Throughout the Jewish world, there were/will be meetings to commemorate
“Kristallnacht,” – or the night of the broken glass – from November 9 to 10,
That night, most synagogues throughout Germany, Austria and the by
then annexed Czechoslovakian Sudetenland were set alight, thousands of Jewish
businesses were destroyed and almost 30,000 Jewish men sent off to concentration
The trigger for these atrocities can be found in the events of a
few years earlier. During 1938 the Polish authorities were concerned about the
German annexation of Austria in March of that year and also about the increased

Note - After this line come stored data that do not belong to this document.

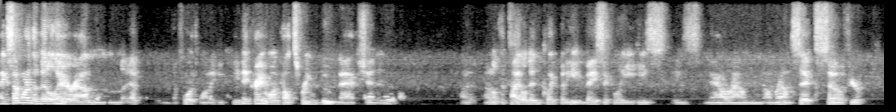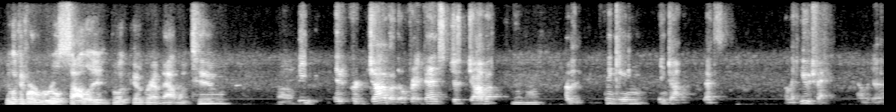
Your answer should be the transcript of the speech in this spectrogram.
like somewhere in the middle there around the fourth one. He, he did create one called Spring Boot in Action. And I, don't know if the title didn't click, but he basically he's he's now around on round six. So if you're if you're looking for a real solid book, go grab that one too. Um, and for Java though, for advanced just Java, mm-hmm. I was thinking in Java. That's I'm a huge fan. I would uh,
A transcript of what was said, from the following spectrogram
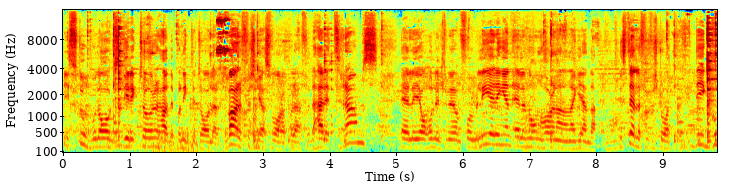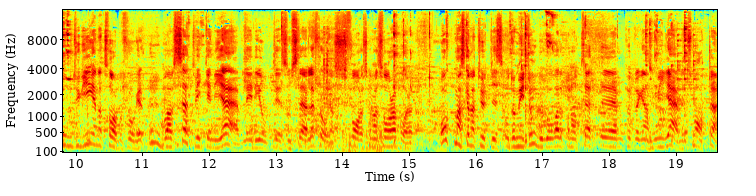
i storbolagsdirektörer hade på 90-talet. Varför ska jag svara på det här? För det här är trams, eller jag håller inte med om formuleringen, eller någon har en annan agenda. Istället för att förstå att det är god hygien att svara på frågor oavsett vilken jävla idiot det är som ställer frågan så ska man svara på den. Och man ska naturligtvis, och de är inte obegåvade på något sätt, eh, på de är jävligt smarta,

persecution of German and Austrian Jews. It was not their welfare that concerned
them, but they feared that the many Polish nationals among them would either

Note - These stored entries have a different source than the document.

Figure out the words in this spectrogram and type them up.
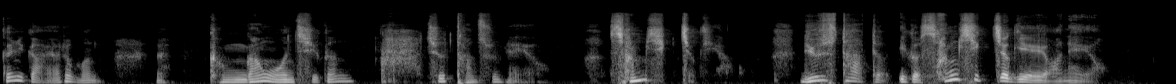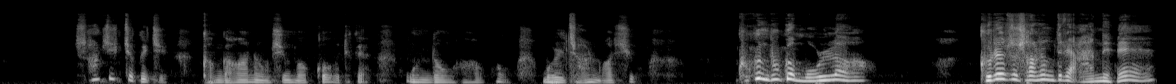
그러니까 여러분, 건강 원칙은 아주 단순해요. 상식적이야. 뉴스타트, 이거 상식적이에요, 아니에요? 상식적이지. 건강한 음식 먹고, 어떻게, 운동하고, 물 잘 마시고. 그건 누가 몰라. 그래서 사람들이 안 해.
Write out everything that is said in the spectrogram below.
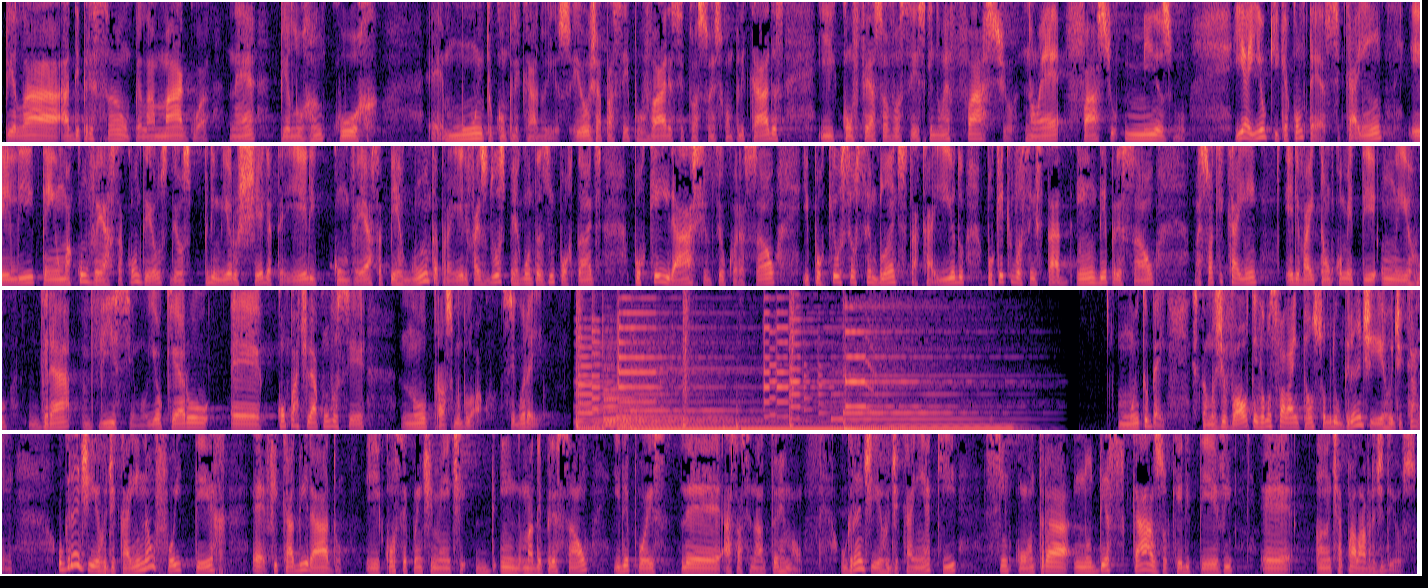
pela a depressão, pela mágoa, né? pelo rancor. É muito complicado isso. Eu já passei por várias situações complicadas e confesso a vocês que não é fácil, não é fácil mesmo. E aí o que, que acontece? Caim, ele tem uma conversa com Deus, Deus primeiro chega até ele, conversa, pergunta para ele, faz duas perguntas importantes, por que iraste do teu coração e por que o seu semblante está caído, por que, que você está em depressão, mas só que Caim ele vai então cometer um erro gravíssimo. E eu quero é, compartilhar com você no próximo bloco. Segura aí. Muito bem, estamos de volta e vamos falar então sobre o grande erro de Caim. O grande erro de Caim não foi ter é, ficado irado e, consequentemente, em uma depressão e depois é, assassinado teu irmão. O grande erro de Caim aqui se encontra no descaso que ele teve é, ante a palavra de Deus.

want to or be forced to return to Poland. So in mid-October the Polish
government issued a de-nationalization law which annulled the citizenship of
Poles living abroad for more than five years, unless before the end of the month

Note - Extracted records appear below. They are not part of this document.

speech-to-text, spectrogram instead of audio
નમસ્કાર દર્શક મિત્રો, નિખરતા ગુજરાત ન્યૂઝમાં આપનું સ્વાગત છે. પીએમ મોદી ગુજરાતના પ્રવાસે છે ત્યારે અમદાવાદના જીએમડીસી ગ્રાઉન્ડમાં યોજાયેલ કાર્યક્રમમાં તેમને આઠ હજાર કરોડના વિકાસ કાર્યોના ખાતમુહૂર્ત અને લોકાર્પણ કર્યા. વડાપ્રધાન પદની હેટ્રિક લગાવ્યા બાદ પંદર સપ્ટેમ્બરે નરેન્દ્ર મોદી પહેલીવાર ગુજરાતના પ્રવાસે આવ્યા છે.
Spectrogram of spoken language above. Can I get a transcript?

they received a special stamp into their passports from the Polish
Not surprisingly, Jews were refused this
German policy at the time was not yet the mass extermination of
Jews, but to get them out of Germany; so when the Nazi regime learned that
Polish officials would not stamp the passports of Jews, thereby making all of
them stateless, without any nationality and hence without passports, they were
concerned about their having to remain in Germany.
Gestapo Chief Heinrich
Himmler ordered that all Polish Jews be immediately and forcefully repatriated
It was during the small hours of October 28, 1938, when about
20,000 men, women and children had to respond to the dreaded knock on the door.
They were arrested, permitted to hurriedly pack just one suitcase and with an
allowance of just 10 marks per adult transported to the Polish border in sealed
When the Poles became aware of this, they closed the border. “No
more Jews” was the order. With Polish machine guns facing them and German
bayonets behind them, these Jews were stranded in no-man’s land.
welfare organizations were allowed to hastily erect some shelter. The
circumstances were grim and food was short, while the Poles and Germans argued
for two or three days. Eventually the Poles were forced to accept this by now
dejected, hungry and tired mass of people.
The largest number were
interned in Zbaszyn, a small Polish border town, before some months later being
moved to the Warsaw Ghetto. My own father was among them, but I was fortunate to
have been away on the day of the arrests, and so escaped almost certain death.
At the time I was at a Jewish school in another town; had I been at home, I too
would have shared the same fate, because the Gestapo asked my mother where I was
and she told them that I had gone out and she did not know where to. She herself
was not arrested on that occasion but at a different time, and fortunately
survived the concentration camps and so was able to relate the events to
A 17-year-old German-born Polish Jew, Hershel Grynspan, who lived
illegally in Paris, received a postcard from his family telling him of their
deportation and desperate plight. He became so enraged that he called at the
German Embassy in Paris, asked for the ambassador, and when taken to Ernst vom
Rath, a third secretary, he drew a pistol and shot him. Vom Rath died of his
wounds on November 7.
This was the trigger for the “spontaneous” pogroms
three days later known as “Kristallnacht.”
It is documented that plans
for such an outrage had been planned in great detail and that Himmler only
waited for a suitable moment to implement them.
When Hershel Grynspan was
arrested by French police he protested: “Being a Jew is not a crime; I am not a
dog, I have a right to exist on this earth; wherever I have been I have been
hounded like an animal.”
There are conflicting reports about his fate,
but it can be safely assumed that he did not survive the war.
never forget the brave Hershel Grynspan z”l.
The writer is a resident of
Jerusalem and host of the radio show Walter’s World.